Apple’s privacy policies under fire from ad tech industry

IAB leader warns that the iPhone maker and some in Washington want to “cripple” the industry with overzealous data restrictions.

Apple’s privacy policies under fire from ad tech industry

The internet ad industry is ready to confront Apple even more forcefully this year, seeing a growing threat and “hypocrisy” over its privacy policies, according to David Cohen, CEO of IAB, the digital ad industry trade group that includes Google and Meta as members.

“While there are no shortage of extremists attacking our industry from the outside, there are some attacking it from the inside out,” Cohen said on Monday, in his opening remarks at IAB’s annual leadership meeting. “Most notably, Apple exemplifies the cynicism and hypocrisy that underpins the prevailing extremist view.”

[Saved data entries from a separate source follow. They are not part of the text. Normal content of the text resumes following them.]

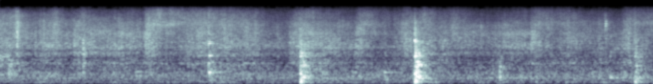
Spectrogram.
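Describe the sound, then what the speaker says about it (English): Garlic frying in a pan being stirred, a faint steady sizzle broken by a few soft knocks and scrapes of the utensil, close and quiet with no voices. "We're going to keep stirring this up."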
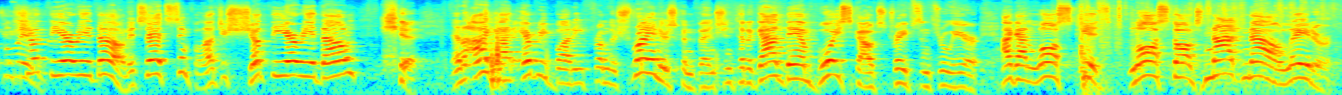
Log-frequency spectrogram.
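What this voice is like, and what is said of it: Chicago accent. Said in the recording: “He is the most Chicago cop I've ever seen ... using his Chicago accent”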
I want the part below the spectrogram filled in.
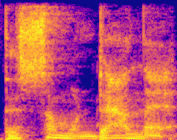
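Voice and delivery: fierce, hissed voice. A narrator reads the father's line in a story, hissing fiercely. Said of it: "my father hissed more fiercely".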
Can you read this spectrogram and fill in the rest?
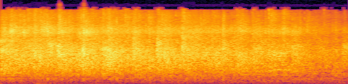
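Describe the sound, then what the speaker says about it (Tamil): A crowd applauds, many hands clapping in a dense, loud burst that slowly eases off over a few seconds. "கஷ்டப்பட்ட செல்லி சாருக்கு எப்படி கைத்தட்டு கொடுக்கணும்"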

Apple did not return a request for comment, but IAB’s rallying cry shows that there is more tension to sort out in the world of digital advertising. Apple has become a thorn in the side of the big tech platforms Meta and Google, since it limited access to data from Apple devices. Apple has been criticized for breaking the digital ad ecosystem with policies such as App Tracking Transparency, which forced all apps to ask consumers for permission to use their identifying data. Without tracking, ad platforms can’t target and measure ads with the same veracity as before. And while Apple squeezed rivals with new restrictions, the company has also been building its own ad business.

Cohen said that Apple is using double standards. For its ads, Apple can gently persuade consumers to accept “personalization” on iPhones, but third parties are forced to use starker language when making the pitch to users—they have to ask for permission to “track.”

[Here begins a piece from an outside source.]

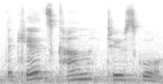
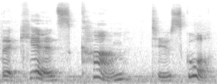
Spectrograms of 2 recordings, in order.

“It can’t be that ‘personalization’ in the Apple ecosystem equals ‘tracking’ outside of it,” Cohen said in a phone interview ahead of IAB’s leadership meeting. “That’s not really a fair fight.”

Apple walked away from working with IAB and other stakeholders, Cohen said, referring to talks they held before Apple rolled out anti-tracking policies in 2021. “We were imploring them to not go with this kind of language around tracking,” Cohen said. “The very binary ‘turn on,’ ‘turn off’ [prompts].”

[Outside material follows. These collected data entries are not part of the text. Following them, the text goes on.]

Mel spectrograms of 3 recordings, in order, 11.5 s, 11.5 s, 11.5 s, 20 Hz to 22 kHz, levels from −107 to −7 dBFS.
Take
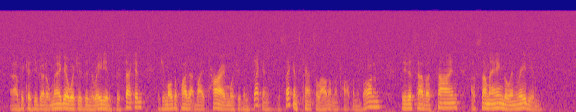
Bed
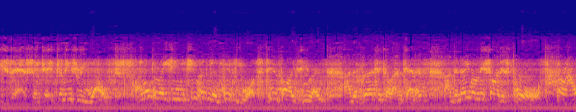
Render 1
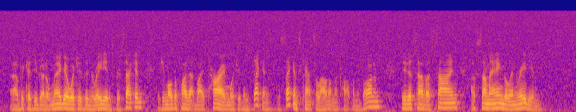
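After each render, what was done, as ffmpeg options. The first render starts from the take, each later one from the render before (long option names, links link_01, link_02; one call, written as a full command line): ffmpeg -i in.wav -af "afftdn=noise_reduction=10:noise_floor=-43" out.wav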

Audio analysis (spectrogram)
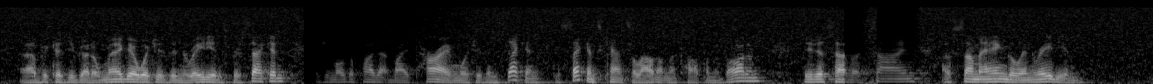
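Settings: ffmpeg -i in.wav -filter_complex "[0:a]asettb=1/sr,asplit=3[link_01][link_02][link_03];[link_01]atrim=end=8.444[link_04];[link_02]atrim=start=8.44:end=9.25,asetpts=PTS-STARTPTS,afade=type=in:duration=0.004:curve=qsin,afade=type=out:start_time=0.806:duration=0.004:curve=qsin,acompressor=threshold=-41dB:ratio=4:attack=3.2:release=140:knee=1:detection=peak[link_05];[link_03]atrim=start=9.246[link_06];[link_04][link_05]acrossfade=duration=0.004:curve1=hsin:curve2=qsin[link_07];[link_07][link_06]acrossfade=duration=0.004:curve1=qsin:curve2=hsin,asplit=2[link_08][link_09];[link_08]atrim=end=3.04,asetpts=PTS-STARTPTS,afade=type=out:start_time=3.036:duration=0.004:curve=hsin:silence=0.11885[link_10];[link_09]atrim=start=3.04,asetpts=PTS-STARTPTS,afade=type=in:duration=1.81:curve=qua:silence=0.11885[link_11];[link_10][link_11]concat=n=2:v=0:a=1" out.wav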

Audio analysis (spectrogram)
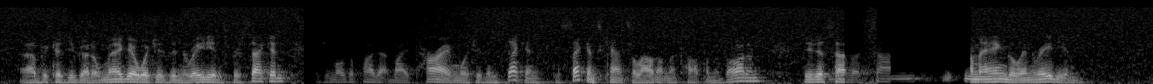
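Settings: ffmpeg -i in.wav -filter_complex "[0:a]asettb=1/sr,asplit=3[link_01][link_02][link_03];[link_01]atrim=end=0.674[link_04];[link_02]atrim=start=0.67:end=1.81,asetpts=PTS-STARTPTS,afade=type=in:duration=0.004:curve=qsin,afade=type=out:start_time=1.136:duration=0.004:curve=qsin,lowpass=11000[link_05];[link_03]atrim=start=1.806[link_06];[link_04][link_05]acrossfade=duration=0.004:curve1=hsin:curve2=qsin[link_07];[link_07][link_06]acrossfade=duration=0.004:curve1=qsin:curve2=hsin,asettb=1/sr,asplit=3[link_08][link_09][link_10];[link_08]atrim=end=8.904[link_11];[link_09]atrim=start=8.9:end=9.71,asetpts=PTS-STARTPTS,afade=type=in:duration=0.004:curve=qsin,afade=type=out:start_time=0.806:duration=0.004:curve=qsin,asuperpass=centerf=260:order=8:qfactor=1.1[link_12];[link_10]atrim=start=9.706[link_13];[link_11][link_12]acrossfade=duration=0.004:curve1=hsin:curve2=qsin[link_14];[link_14][link_13]acrossfade=duration=0.004:curve1=qsin:curve2=hsin" out.wav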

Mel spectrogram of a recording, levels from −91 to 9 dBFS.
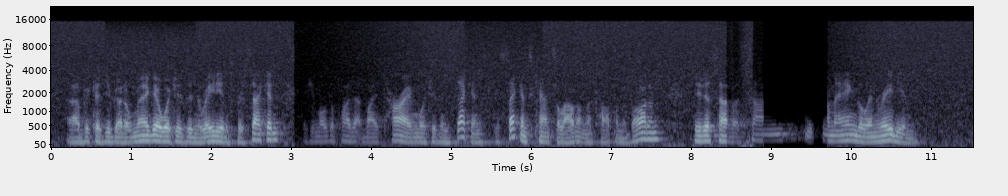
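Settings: ffmpeg -i in.wav -filter_complex "[0:a]asettb=1/sr,asplit=3[link_01][link_02][link_03];[link_01]atrim=end=5.174[link_04];[link_02]atrim=start=5.17:end=6.15,asetpts=PTS-STARTPTS,afade=type=in:duration=0.004:curve=qsin,afade=type=out:start_time=0.976:duration=0.004:curve=qsin,highshelf=frequency=11000:gain=-9.5[link_05];[link_03]atrim=start=6.146[link_06];[link_04][link_05]acrossfade=duration=0.004:curve1=hsin:curve2=qsin[link_07];[link_07][link_06]acrossfade=duration=0.004:curve1=qsin:curve2=hsin,asplit=2[link_08][link_09];[link_08]atrim=end=9.53,asetpts=PTS-STARTPTS,afade=type=out:start_time=9.526:duration=0.004:curve=hsin:silence=0.105925[link_10];[link_09]atrim=start=9.53,asetpts=PTS-STARTPTS,afade=type=in:duration=0.91:silence=0.105925[link_11];[link_10][link_11]concat=n=2:v=0:a=1" out.wav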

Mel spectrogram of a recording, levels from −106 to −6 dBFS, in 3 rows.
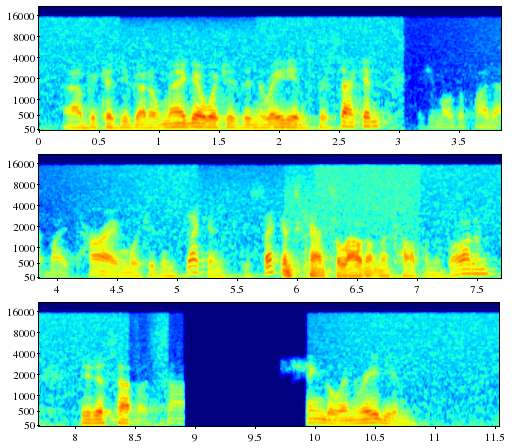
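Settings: ffmpeg -i in.wav -filter_complex "[0:a]asettb=1/sr,asplit=3[link_01][link_02][link_03];[link_01]atrim=end=5.894[link_04];[link_02]atrim=start=5.89:end=7.02,asetpts=PTS-STARTPTS,afade=type=in:duration=0.004:curve=qsin,afade=type=out:start_time=1.126:duration=0.004:curve=qsin,acontrast=57[link_05];[link_03]atrim=start=7.016[link_06];[link_04][link_05]acrossfade=duration=0.004:curve1=hsin:curve2=qsin[link_07];[link_07][link_06]acrossfade=duration=0.004:curve1=qsin:curve2=hsin,asplit=3[link_08][link_09][link_10];[link_08]afade=type=out:start_time=8.89:duration=0.02[link_11];[link_09]asuperpass=centerf=2700:order=8:qfactor=3.3,afade=type=in:start_time=8.89:duration=0.02,afade=type=out:start_time=9.92:duration=0.02[link_12];[link_10]afade=type=in:start_time=9.92:duration=0.02[link_13];[link_11][link_12][link_13]amix=inputs=3:normalize=0" out.wav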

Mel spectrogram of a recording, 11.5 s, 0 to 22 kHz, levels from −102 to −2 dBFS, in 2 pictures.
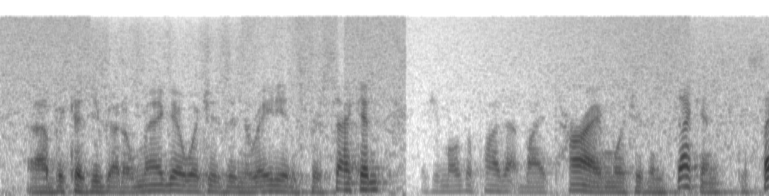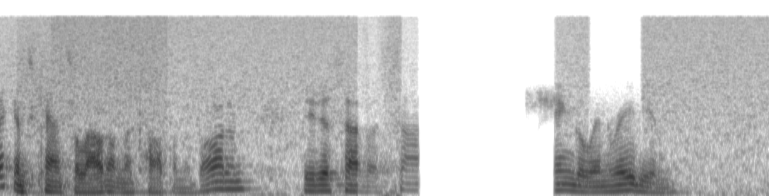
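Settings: ffmpeg -i in.wav -filter_complex "[0:a]asettb=1/sr,asplit=3[link_01][link_02][link_03];[link_01]atrim=end=0.784[link_04];[link_02]atrim=start=0.78:end=2.58,asetpts=PTS-STARTPTS,afade=type=in:duration=0.004:curve=qsin,afade=type=out:start_time=1.796:duration=0.004:curve=qsin,acompressor=threshold=-35dB:ratio=2:attack=3.2:release=140:knee=1:detection=peak[link_05];[link_03]atrim=start=2.576[link_06];[link_04][link_05]acrossfade=duration=0.004:curve1=hsin:curve2=qsin[link_07];[link_07][link_06]acrossfade=duration=0.004:curve1=qsin:curve2=hsin,asplit=3[link_08][link_09][link_10];[link_08]afade=type=out:start_time=10.17:duration=0.02[link_11];[link_09]lowpass=frequency=1500:width=0.5412,lowpass=frequency=1500:width=1.3066,afade=type=in:start_time=10.17:duration=0.02,afade=type=out:start_time=10.57:duration=0.02[link_12];[link_10]afade=type=in:start_time=10.57:duration=0.02[link_13];[link_11][link_12][link_13]amix=inputs=3:normalize=0" out.wav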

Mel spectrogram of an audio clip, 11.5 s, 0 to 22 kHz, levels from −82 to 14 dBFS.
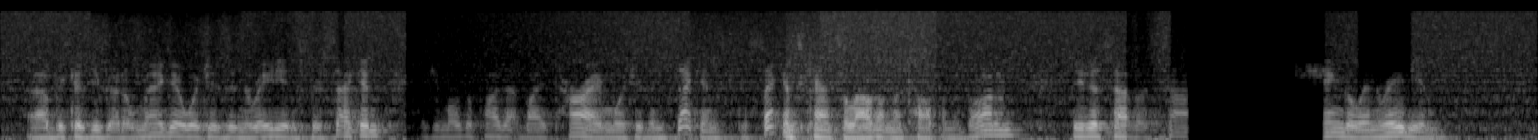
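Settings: ffmpeg -i in.wav -af "lowshelf=frequency=470:gain=7.5,aecho=1:1:2.5:0.81" out.wav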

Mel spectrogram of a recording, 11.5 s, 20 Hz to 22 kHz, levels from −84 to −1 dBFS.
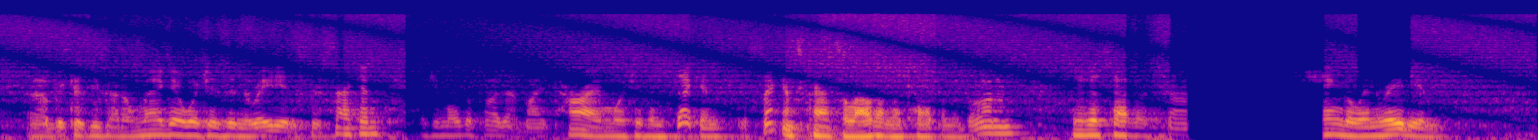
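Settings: ffmpeg -i in.wav -filter_complex "[0:a]asplit=2[link_01][link_02];[link_02]afreqshift=-0.57[link_03];[link_01][link_03]amix=inputs=2:normalize=1" out.wav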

“Apple basically said, ‘Thank you for the feedback,’ and they did what they did, and they have not been back to the industry table again,” Cohen said. “So, we want to call it out for the hypocrisy that it is, and we want to invite them back to the table.”

Apple has consistently defended its strong controls as pro-privacy. Last year, after Meta publicly characterized Apple’s policies as anti-competitive, Apple responded, saying that “we believe that a user’s data belongs to them, and they should get to decide whether to share their data and with whom.”

IAB and its members have more than Apple on their minds, though, as the industry fends off attacks from all angles. In the past year, regulators have gone after what the Federal Trade Commission called “surveillance advertising.” States like California, in lieu of a blanket federal law guiding the industry, are crafting their own policies that govern how companies collect, store and share data. Meanwhile, Congress is working on new data laws, too, but Cohen was concerned that “extremists” are hijacking the conversation.

“These extremists are political opportunists who’ve made it their mission to cripple the advertising industry and eliminate it from the American economy and culture,” Cohen said in is his leadership remarks. Cohen was referring to some high-level officials in the White House and Congress, leaders who are painting the ad industry as beyond harmful. “There are a lot of folks who are blinded by some of the things that they believe around the quote-unquote Big Tech industry, and the ills that advertising brings to society,” Cohen said.

“Advertising is not the enemy,” Cohen said.

IAB is trying to help craft the nationwide legislation that could eventually regulate online data and privacy. At its summit, ad leaders will also discuss the death of the cookie, the tracking technology that facilitated internet ad auctions on web browsers. Instead of cookies, Google is experimenting with Privacy Sandbox. IAB members will also talk about advances in technologies such as data clean rooms, retail media networks and new connected TV ad services. In fact, Netflix is set to send Jeremi Gorman, its new president of worldwide advertising, to the summit.